He especially admires a book of theoretical magic that lays out thousands of possible magical acts in orderly tables — a thaumaturgical spreadsheet — and though he does not mention it, a footnote tells us that that book excludes as inappropriate (indeed, not at all respectable) magic that requires the employment of fairies. When Norrell expresses his hatred of John Uskglass, the Raven King, the chief items in his bill of accusation are that Uskglass (a) exaggerated the importance to magic of fairies and (b) rebelled against the rightful King of England.
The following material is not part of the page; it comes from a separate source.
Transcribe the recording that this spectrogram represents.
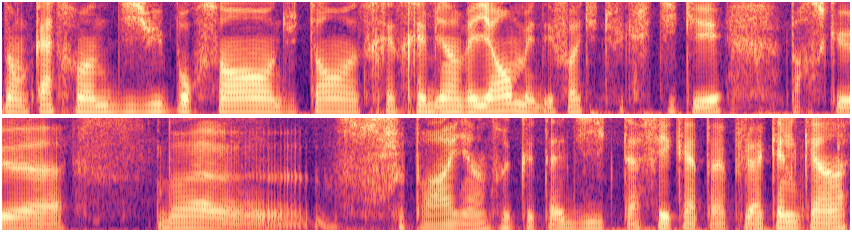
dans 98% du temps très très bienveillants, mais des fois tu te fais critiquer parce que. euh, bah, euh, je sais pas, il y a un truc que tu as dit, que tu as fait, qui n'a pas plu à quelqu'un,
And yet, when in desperate straits and rightly fearful that his campaign to restore English magic has failed, here he is: O Lar! (So strongly does this run against his convictions that later, when he first meets Jonathan Strange, he denounces the Raven King’s use of fairies and asks “What have I ever achieved that required the use of fairies?” And I don’t think he’s lying; he has simply repressed the discomfiting facts. Which he perhaps needs to do because the consequences of his employment of the gentleman with the thistle-down hair are rippling out further and further.)
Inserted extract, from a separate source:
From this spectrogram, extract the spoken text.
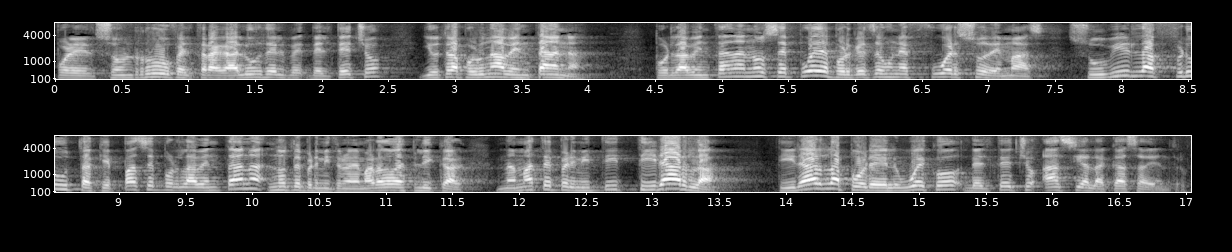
por el sunroof, el tragaluz del, techo, y otra por una ventana. Por la ventana no se puede porque ese es un esfuerzo de más. Subir la fruta que pase por la ventana no te permite, no, además va a explicar. Nada más te permití tirarla, tirarla por el hueco del techo hacia la casa adentro.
But surely the cause of Rational Thaumaturgy was always impossible. Norrell’s first public work of magic — and what a tour de force this scene is — was to give voice and movement to the statues in York Minster, and when they speak, they speak of all that they have seen over the centuries but that their stony form has disabled them from naming. And the things that they have seen are real — they cry out against murders that actually happened. Perhaps Clarke is just engaging in a marvelous fictional game here, but it’s interesting in that it suggests a version of panpsychism: even the stones have souls and minds, at least, once they are carved into human shape. (See also, later in the book, the figurehead on a French warship who hates the English and is only charmed into co-operation when addressed by a handsome English sailor she takes a fancy to.) Insofar as the magic that Norrell does awakens something that was already in those statues, it is a kind of natural magic. In doing magic at all he is always-already “mystical,” like the author he denounces. And of course that means that he is operating within the world of the Raven King, whose magic is thoroughly natural: his prophecy, the one given to Vinculus, says “The rain made a door for me and I went through it; The stones made a throne for me and I sat upon it.” His use of fairies is only an extension of that natural magic because, as Tolkien notes in his great essay on fairy stories, they are natural, “more natural than we.” (This is surely why, as we are told in the book’s footnotes, that fairies are “beyond the reach of the Church…. no Christ has come to them, or ever will.”) So Norrell is eventually forced, at least in private and to his frenemy Jonathan Strange, to admit that what Strange has publicly declared is indeed true: “It is John Uskglass’s magic that we do. Of course it is. What else should it be?”
So: enchantment, magic, and fantasy all require an animist world, perhaps even a panpsychic world. They assert its power over against all “disciplinary” efforts at disenchantment and the buffering of selves. This is an argument on behalf of that which is “natural” and, simultaneously and necessarily, on behalf of a world that is “full of gods.”